> **WHAT YOU HAVE TO DO**:
In the copy, keep every line below as it is and leave out the pictures.

> **RECORDS TO USE**:
* * * * * * *

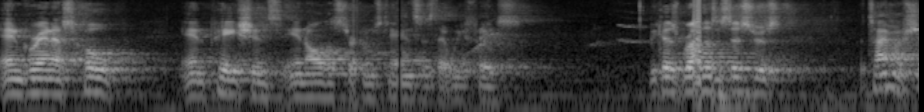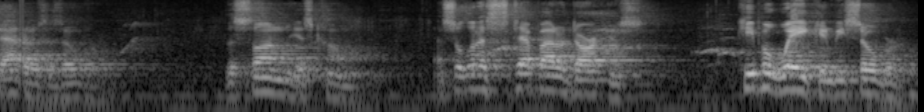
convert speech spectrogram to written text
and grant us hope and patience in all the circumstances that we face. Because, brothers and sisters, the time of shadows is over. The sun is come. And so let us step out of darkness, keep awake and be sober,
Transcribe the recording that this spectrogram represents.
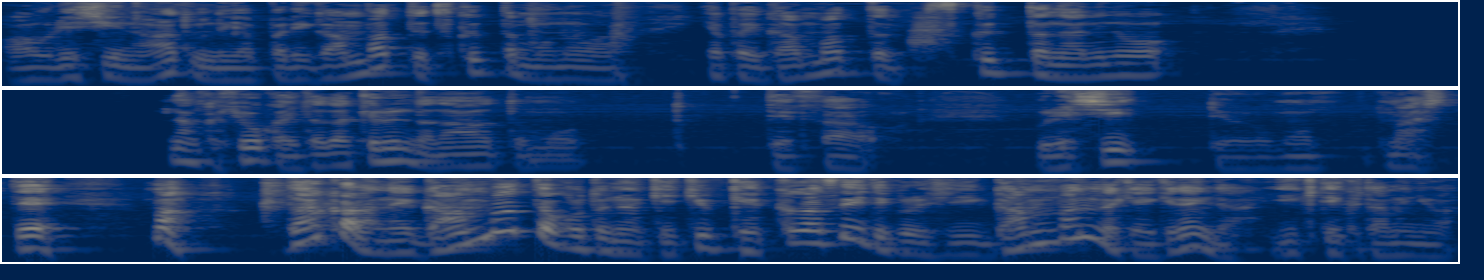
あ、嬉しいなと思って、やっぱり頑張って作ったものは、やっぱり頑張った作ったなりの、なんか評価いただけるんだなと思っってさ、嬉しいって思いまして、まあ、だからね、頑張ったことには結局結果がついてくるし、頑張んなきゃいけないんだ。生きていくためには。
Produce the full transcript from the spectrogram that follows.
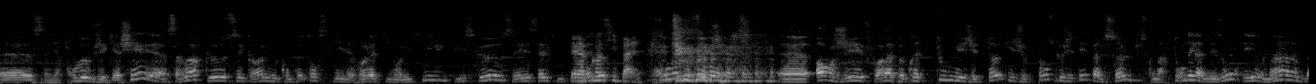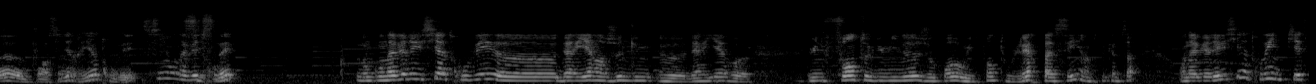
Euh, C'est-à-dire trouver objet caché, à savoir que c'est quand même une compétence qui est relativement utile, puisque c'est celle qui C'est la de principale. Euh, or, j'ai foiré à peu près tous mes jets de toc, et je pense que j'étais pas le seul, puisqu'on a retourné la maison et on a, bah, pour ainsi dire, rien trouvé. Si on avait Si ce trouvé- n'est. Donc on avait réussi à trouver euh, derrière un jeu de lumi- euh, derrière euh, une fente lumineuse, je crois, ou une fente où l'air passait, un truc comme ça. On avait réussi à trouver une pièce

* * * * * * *

> **RESULT**:
convert speech spectrogram to written text
and grant us hope and patience in all the circumstances that we face. Because, brothers and sisters, the time of shadows is over. The sun is come. And so let us step out of darkness, keep awake and be sober,
Transcribe the recording that this spectrogram represents.
あ、嬉しいなと思って、やっぱり頑張って作ったものは、やっぱり頑張った作ったなりの、なんか評価いただけるんだなと思っってさ、嬉しいって思いまして、まあ、だからね、頑張ったことには結局結果がついてくるし、頑張んなきゃいけないんだ。生きていくためには。
Produce the full transcript from the spectrogram that follows.
Euh, C'est-à-dire trouver objet caché, à savoir que c'est quand même une compétence qui est relativement utile, puisque c'est celle qui C'est la de principale. Euh, or, j'ai foiré à peu près tous mes jets de toc, et je pense que j'étais pas le seul, puisqu'on a retourné la maison et on a, bah, pour ainsi dire, rien trouvé. Si on avait Si ce trouvé- n'est. Donc on avait réussi à trouver euh, derrière un jeu de lumi- euh, derrière euh, une fente lumineuse, je crois, ou une fente où l'air passait, un truc comme ça. On avait réussi à trouver une pièce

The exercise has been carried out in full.